● Exercise data

==================================================

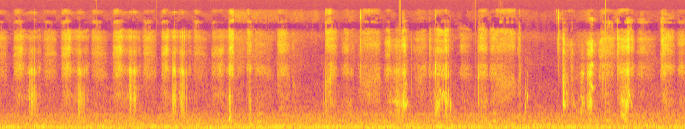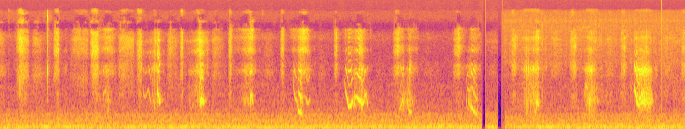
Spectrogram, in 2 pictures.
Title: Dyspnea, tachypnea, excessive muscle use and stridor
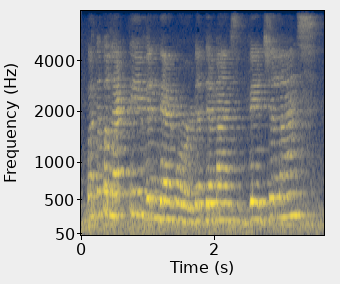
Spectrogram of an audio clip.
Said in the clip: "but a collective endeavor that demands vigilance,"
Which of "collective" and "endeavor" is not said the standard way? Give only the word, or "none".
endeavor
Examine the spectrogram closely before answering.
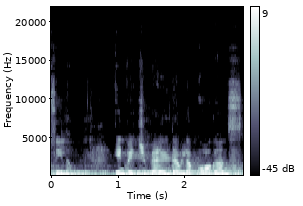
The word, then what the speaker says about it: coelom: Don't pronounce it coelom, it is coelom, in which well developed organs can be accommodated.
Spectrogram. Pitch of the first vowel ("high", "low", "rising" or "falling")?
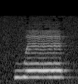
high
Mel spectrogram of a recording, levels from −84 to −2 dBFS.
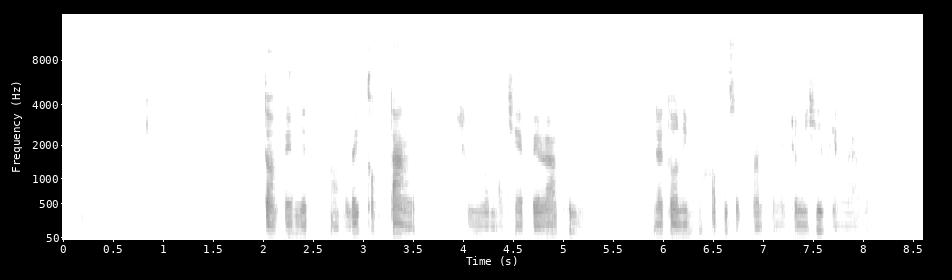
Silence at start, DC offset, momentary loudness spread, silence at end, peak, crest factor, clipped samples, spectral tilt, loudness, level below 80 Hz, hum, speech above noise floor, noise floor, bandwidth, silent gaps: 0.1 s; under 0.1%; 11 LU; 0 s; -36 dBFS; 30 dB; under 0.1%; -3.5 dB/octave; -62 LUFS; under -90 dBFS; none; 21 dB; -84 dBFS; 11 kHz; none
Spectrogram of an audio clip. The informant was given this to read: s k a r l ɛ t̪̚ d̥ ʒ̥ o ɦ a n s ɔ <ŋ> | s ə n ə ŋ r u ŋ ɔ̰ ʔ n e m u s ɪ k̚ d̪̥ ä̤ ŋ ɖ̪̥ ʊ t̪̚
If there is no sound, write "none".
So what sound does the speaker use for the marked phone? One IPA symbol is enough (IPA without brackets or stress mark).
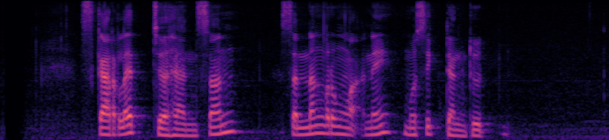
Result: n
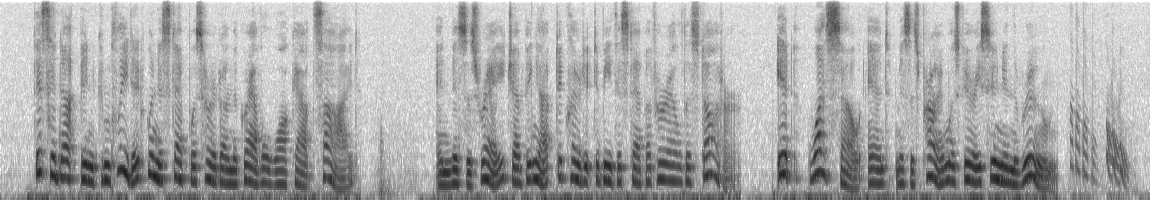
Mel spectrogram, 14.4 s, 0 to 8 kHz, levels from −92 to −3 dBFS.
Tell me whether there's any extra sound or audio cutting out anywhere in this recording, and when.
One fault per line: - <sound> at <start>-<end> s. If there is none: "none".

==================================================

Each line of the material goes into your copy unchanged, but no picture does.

● Response below
Spectrogram, in 2 pictures.
Title: Dyspnea, tachypnea, excessive muscle use and stridor
Spectrogram of an audio clip.
Said in the clip: "but a collective endeavor that demands vigilance,"
Which of "collective" and "endeavor" is not said the standard way? Give only the word, or "none".
endeavor
Examine the spectrogram closely before answering.
The word, then what the speaker says about it: coelom: Don't pronounce it coelom, it is coelom, in which well developed organs can be accommodated.
Spectrogram. Pitch of the first vowel ("high", "low", "rising" or "falling")?
high
Mel spectrogram of a recording, levels from −84 to −2 dBFS.
Silence at start, DC offset, momentary loudness spread, silence at end, peak, crest factor, clipped samples, spectral tilt, loudness, level below 80 Hz, hum, speech above noise floor, noise floor, bandwidth, silent gaps: 0.1 s; under 0.1%; 11 LU; 0 s; -36 dBFS; 30 dB; under 0.1%; -3.5 dB/octave; -62 LUFS; under -90 dBFS; none; 21 dB; -84 dBFS; 11 kHz; none
Spectrogram of an audio clip. The informant was given this to read: s k a r l ɛ t̪̚ d̥ ʒ̥ o ɦ a n s ɔ <ŋ> | s ə n ə ŋ r u ŋ ɔ̰ ʔ n e m u s ɪ k̚ d̪̥ ä̤ ŋ ɖ̪̥ ʊ t̪̚
If there is no sound, write "none".
So what sound does the speaker use for the marked phone? One IPA symbol is enough (IPA without brackets or stress mark).
Result: n
Mel spectrogram, 14.4 s, 0 to 8 kHz, levels from −92 to −3 dBFS.
Tell me whether there's any extra sound or audio cutting out anywhere in this recording, and when.
One fault per line: - <sound> at <start>-<end> s. If there is none: "none".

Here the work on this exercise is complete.